CRT-alternative FAIR offers discussion groups, advocacy toolkit
by Guy Page
The Essex-Westford School District Monday night declined to pursue allegations of ‘conflict of interest’ made by two citizens against Liz Cady, who was elected to the board in March after running on a platform of school choice and inquiry about the district’s ‘racial equity’ program.
The board will holds its regularly-scheduled meeting tonight (Tuesday, May 18) at 6:30 pm.
The complaint alleged Cady has a conflict of interest because she’s not in agreement with the racial equity program. The school board apparently decided that’s not reason enough, said one observer who “attended” the Zoom meeting:
“We had a big win last night at the Liz Cady inquiry (with over 115 in attendance) when the School Board declined to investigate. We can’t let our foot off the gas! Consider attending/joining the EWSD School Board meeting scheduled for tonight– Tuesday, May 18, 2021 @ 6.30pm. The meeting opens with Comments from the Public for non Agenda items – this is the time . . . The meeting requires you pre-register to participate.”
The complaint by Laura Taylor and Emily Franz read in part: “Ms. Cady has made it clear that she does not believe in the district’s equity work, and that she is actively encouraging others to join her in this crusade, which she has made political through this post on a conservative website……This flagrant policy breach demonstrates what is apparent to many of us: EWSD School Board Member Liz Cady has a personal agenda that is not in the best interests of our schools, our students, or our community. We are both strong supporters of the EWSD and its work on equity and inclusion. We feel that each and every member of the School Board should be as well.”
One observer said it was the best attended meeting of the school board in recent memory. An emailed letter to the school board by a concerned parent said: “a majority of town residents are behind her and not in support of Critical Race Theory being incorporated into our schools (at all levels). We, and many others, appreciate her speaking up against this and inquiring about curriculum, on our behalf. Surely the board isn’t pursuing this complaint; to do so would imply the board is in agreement with the statement – that every board member must be of the same opinion, or they aren’t welcome?”

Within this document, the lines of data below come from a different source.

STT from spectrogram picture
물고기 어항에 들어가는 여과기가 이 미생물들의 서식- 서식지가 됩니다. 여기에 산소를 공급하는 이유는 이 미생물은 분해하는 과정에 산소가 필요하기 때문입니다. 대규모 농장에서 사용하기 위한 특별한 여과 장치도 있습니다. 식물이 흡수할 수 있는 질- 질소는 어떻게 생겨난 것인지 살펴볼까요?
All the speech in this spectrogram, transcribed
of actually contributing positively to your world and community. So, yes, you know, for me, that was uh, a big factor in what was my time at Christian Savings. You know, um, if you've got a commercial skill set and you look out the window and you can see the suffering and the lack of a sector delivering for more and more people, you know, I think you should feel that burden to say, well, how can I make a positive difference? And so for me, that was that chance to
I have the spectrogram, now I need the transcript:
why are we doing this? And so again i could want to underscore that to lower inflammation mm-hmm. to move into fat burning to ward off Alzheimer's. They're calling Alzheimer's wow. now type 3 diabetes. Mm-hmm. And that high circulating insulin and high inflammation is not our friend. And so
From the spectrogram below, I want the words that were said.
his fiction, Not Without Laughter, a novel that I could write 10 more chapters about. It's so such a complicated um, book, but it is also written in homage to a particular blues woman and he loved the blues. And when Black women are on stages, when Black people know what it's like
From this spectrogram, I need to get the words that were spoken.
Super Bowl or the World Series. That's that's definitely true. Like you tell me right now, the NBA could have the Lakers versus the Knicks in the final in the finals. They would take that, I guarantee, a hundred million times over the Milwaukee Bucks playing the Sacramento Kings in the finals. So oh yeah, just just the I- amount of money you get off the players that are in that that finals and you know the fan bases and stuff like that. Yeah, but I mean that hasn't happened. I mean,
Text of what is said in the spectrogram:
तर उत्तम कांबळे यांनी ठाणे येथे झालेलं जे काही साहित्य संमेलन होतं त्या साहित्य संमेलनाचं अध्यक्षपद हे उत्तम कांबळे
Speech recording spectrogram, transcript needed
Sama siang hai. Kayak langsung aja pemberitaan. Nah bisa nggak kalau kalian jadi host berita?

Some Vermont opponents of Critical Race Theory (an “important aspect” of Essex racial equity policy, school district officials say) believe they have found a more just alternative in the Foundation Against Intolerance and Racism (FAIR). “Increasingly, American institutions — colleges and universities, businesses, government, the media and even our children’s schools — are enforcing a cynical and intolerant orthodoxy. This orthodoxy requires us to identify ourselves and each other based on immutable characteristics like skin color, gender and sexual orientation. It pits us against one another, and diminishes what it means to be human,” the FAIR website says.
FAIR offers discussion forums, state chapters (none in Vermont yet) and an advocacy toolkit. It also encourages members take and share a pledge: “I seek to treat everyone equally without regard to skin color or other immutable characteristics. I believe in applying the same rules to everyone, and reject disparagement of individuals based on the circumstances of their birth.”
Members of the FAIR Board of Advisers include Islamic women’s rights activist Ayaan-Hirsi Ali, newscaster Megyn Kelly, gay rights activist Andrew Sullivan, philosopher Steven Pinker, and journalist Bari Weiss.